Each record must be returned exactly, apart from the pictures, which stay out.
==============================
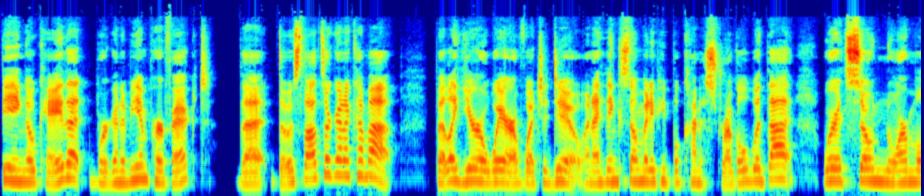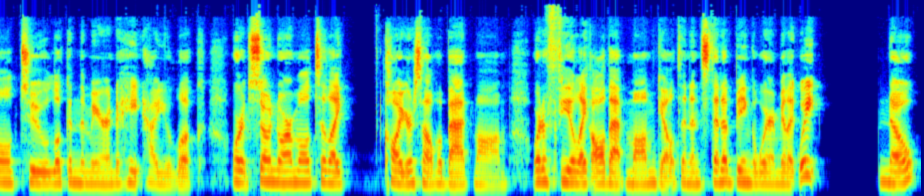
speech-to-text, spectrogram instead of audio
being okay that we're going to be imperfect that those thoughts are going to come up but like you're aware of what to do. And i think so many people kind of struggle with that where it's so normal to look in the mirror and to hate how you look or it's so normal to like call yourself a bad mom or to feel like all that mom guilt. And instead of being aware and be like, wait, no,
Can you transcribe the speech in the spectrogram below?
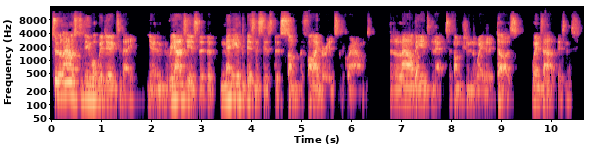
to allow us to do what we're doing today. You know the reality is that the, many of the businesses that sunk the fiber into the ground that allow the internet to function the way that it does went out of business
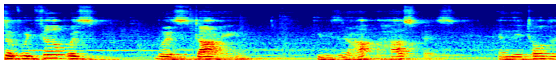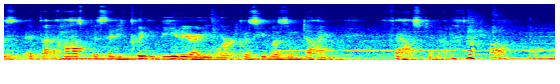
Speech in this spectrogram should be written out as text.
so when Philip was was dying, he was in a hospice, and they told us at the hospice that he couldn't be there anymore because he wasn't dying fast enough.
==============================
Answer to this problem:
speech-to-text, spectrogram instead of audio
being okay that we're going to be imperfect that those thoughts are going to come up but like you're aware of what to do. And i think so many people kind of struggle with that where it's so normal to look in the mirror and to hate how you look or it's so normal to like call yourself a bad mom or to feel like all that mom guilt. And instead of being aware and be like, wait, no,
Can you transcribe the speech in the spectrogram below?
to allow us to do what we're doing today. You know the reality is that the, many of the businesses that sunk the fiber into the ground that allow the internet to function the way that it does went out of business
Speech in this spectrogram should be written out as text.
so when Philip was was dying, he was in a hospice, and they told us at the hospice that he couldn't be there anymore because he wasn't dying fast enough.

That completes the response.